Stored entries
^^^^
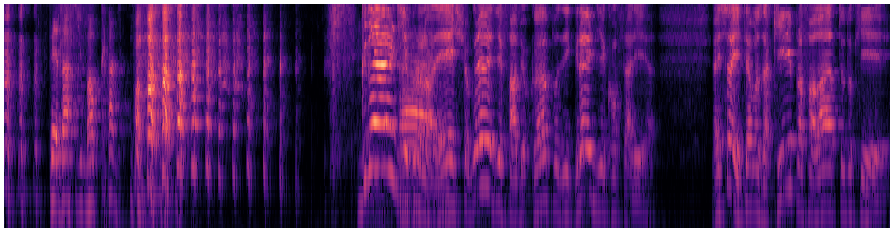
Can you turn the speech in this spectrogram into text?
Pedaço de mau caminho. grande Bruno Aleixo, grande Fábio Campos e grande confraria. É isso aí, temos aqui para falar tudo que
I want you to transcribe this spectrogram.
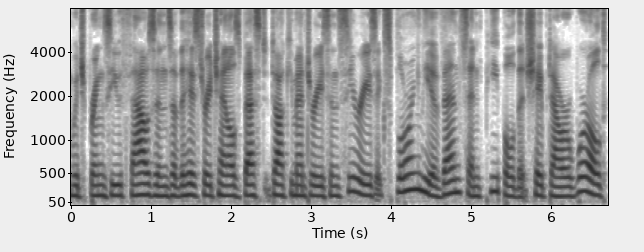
which brings you thousands of the History Channel's best documentaries and series exploring the events and people that shaped our world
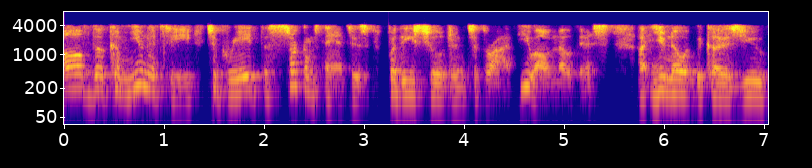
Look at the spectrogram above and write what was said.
of the community to create the circumstances for these children to thrive. You all know this. Uh, you know it because you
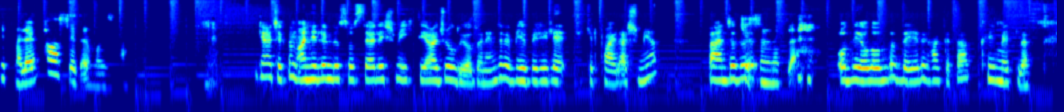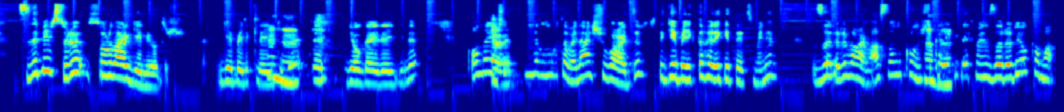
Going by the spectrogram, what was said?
gitmelerini tavsiye ederim o yüzden. Gerçekten annelerin de sosyalleşme ihtiyacı oluyor o dönemde ve birbiriyle fikir paylaşmaya. Bence de Kesinlikle. o diyaloğun da değeri hakikaten kıymetli. Size bir sürü sorular geliyordur. gebelikle ilgili ve yoga ile ilgili. Onlar evet. içinde muhtemelen şu vardır. İşte gebelikte hareket etmenin zararı var mı? Aslında onu konuştuk. Hı hı. Hareket etmenin zararı yok ama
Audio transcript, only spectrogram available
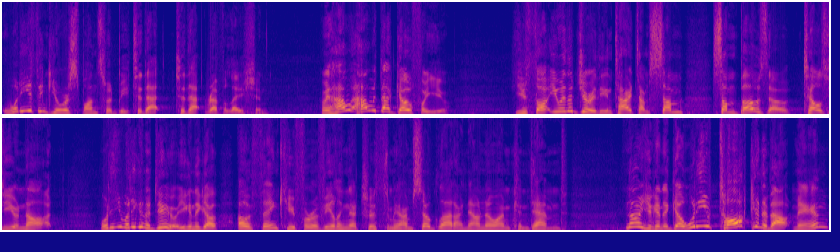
What do you think your response would be to that, to that revelation? I mean, how, how would that go for you? You thought you were the jury the entire time. Some, some bozo tells you you're not. What are you, what are you going to do? Are you going to go, oh, thank you for revealing that truth to me. I'm so glad I now know I'm condemned. No, you're going to go, what are you talking about, man?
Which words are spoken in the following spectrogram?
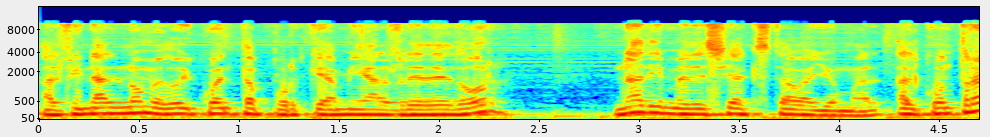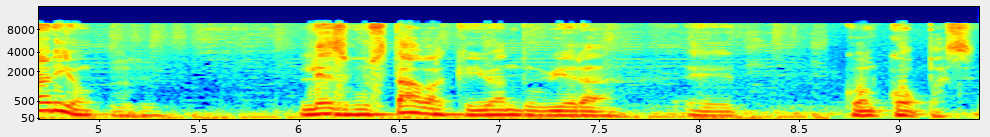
Al final no me doy cuenta porque a mi alrededor nadie me decía que estaba yo mal. Al contrario, les gustaba que yo anduviera eh, con copas.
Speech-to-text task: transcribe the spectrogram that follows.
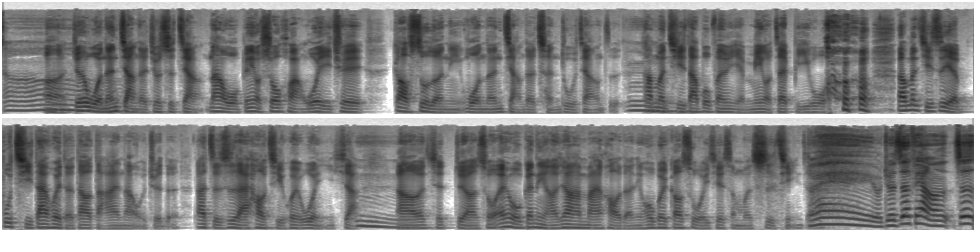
嗯、呃，就是我能讲的就是这样。那我没有说谎，我也却。告诉了你我能讲的程度，这样子，嗯、他们其实大部分也没有在逼我，他们其实也不期待会得到答案呐、啊。我觉得他只是来好奇，会问一下，嗯、然后就对啊说，哎、欸，我跟你好像还蛮好的，你会不会告诉我一些什么事情？对，我觉得这非常，这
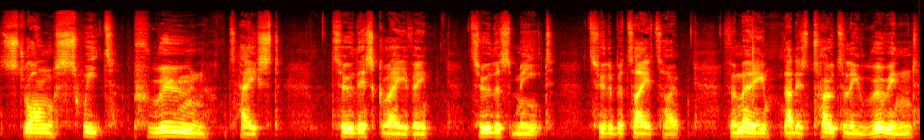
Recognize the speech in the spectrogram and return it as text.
strong sweet prune taste to this gravy to this meat to the potato. For me that is totally ruined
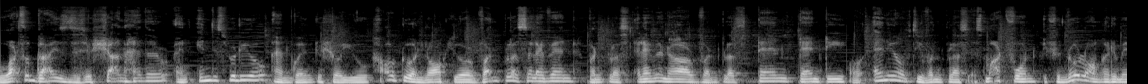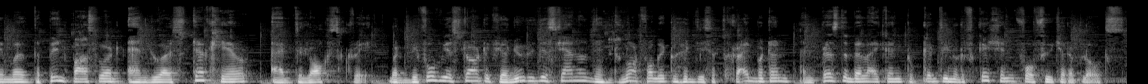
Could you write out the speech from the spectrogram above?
What's up guys, this is Shaan Haider and in this video I'm going to show you how to unlock your OnePlus 11, OnePlus 11R, OnePlus 10, 10T or any of the OnePlus smartphone if you no longer remember the PIN password and you are stuck here at the lock screen. But before we start, if you're new to this channel then do not forget to hit the subscribe button and press the bell icon to get the notification for future uploads.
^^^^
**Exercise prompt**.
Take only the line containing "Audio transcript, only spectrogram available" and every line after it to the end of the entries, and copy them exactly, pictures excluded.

**Output for this task**.
Audio transcript, only spectrogram available
What do you think your response would be to that, to that revelation? I mean, how, how would that go for you? You thought you were the jury the entire time. Some, some bozo tells you you're not. What are you, what are you going to do? Are you going to go, oh, thank you for revealing that truth to me. I'm so glad I now know I'm condemned. No, you're going to go, what are you talking about, man?
Which words are spoken in the following spectrogram?
Al final no me doy cuenta porque a mi alrededor nadie me decía que estaba yo mal. Al contrario, les gustaba que yo anduviera eh, con copas.
Speech-to-text task: transcribe the spectrogram that follows.
嗯、呃，就是我能讲的就是这样。那我没有说谎，我也却。告诉了你我能讲的程度，这样子，嗯、他们其实大部分也没有在逼我，他们其实也不期待会得到答案呐、啊。我觉得他只是来好奇，会问一下，嗯、然后就对啊说，哎、欸，我跟你好像还蛮好的，你会不会告诉我一些什么事情？对，我觉得这非常，这
Recognize the speech in the spectrogram and return it as text.
strong sweet prune taste to this gravy to this meat to the potato. For me that is totally ruined
Could you write out the speech from the spectrogram above?
What's up guys, this is Shaan Haider and in this video I'm going to show you how to unlock your OnePlus 11, OnePlus 11R, OnePlus 10, 10T or any of the OnePlus smartphone if you no longer remember the PIN password and you are stuck here at the lock screen. But before we start, if you're new to this channel then do not forget to hit the subscribe button and press the bell icon to get the notification for future uploads.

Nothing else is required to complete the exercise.